He was born in Boston, Massachusetts. He attended Harvard University, where he received his Bachelor's degree in 1955, his Master's degree in 1956, and his Ph.D in applied mathematics in 1959. He then worked at the IBM Thomas J. Watson Research Center. In 1968, he became Professor of Computer Science, Mathematics, and Operations Research at the University of California, Berkeley. Apart from a 4-year period as a professor at the University of Washington, he has remained at Berkeley.

His citation for the Turing Award was as follows:

- For his continuing contributions to the theory of algorithms including the development of efficient algorithms for network flow and other combinatorial optimization problems, the identification of polynomial-time computability with the intuitive notion of algorithmic efficiency, and, most notably, contributions to the theory of NP-completeness.
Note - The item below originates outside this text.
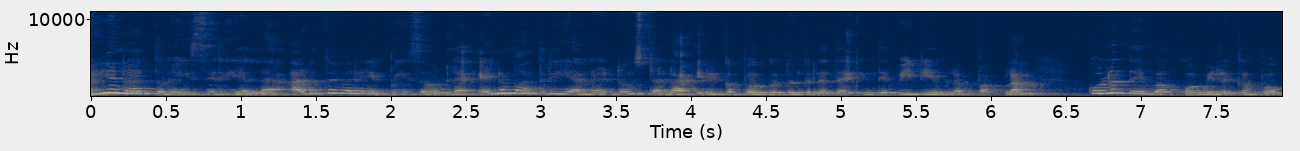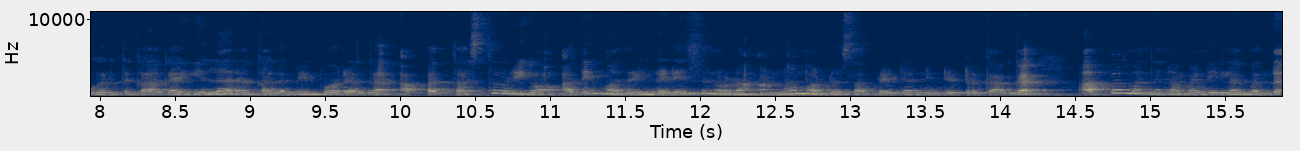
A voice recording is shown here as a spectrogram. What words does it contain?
ஐயனார் துணை சீரியல்ல அடுத்த வர எபிசோடில் என்ன மாதிரியான ட்விஸ்ட் எல்லாம் இருக்க போகுதுங்கிறத இந்த வீடியோவில் பார்க்கலாம். குலதெய்வ கோவிலுக்கு போகிறதுக்காக எல்லாரும் கிளம்பி போகிறாங்க அப்போ கஸ்தூரியும் அதே மாதிரி நடேசனோட அண்ணா மட்டும் செப்பரேட்டாக நின்றுட்டு இருக்காங்க. அப்போ வந்து நம்ம நிலை வந்து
Karp introduced the now standard methodology for proving problems to be NP-complete which has led to the identification of many theoretical and practical problems as being computationally difficult.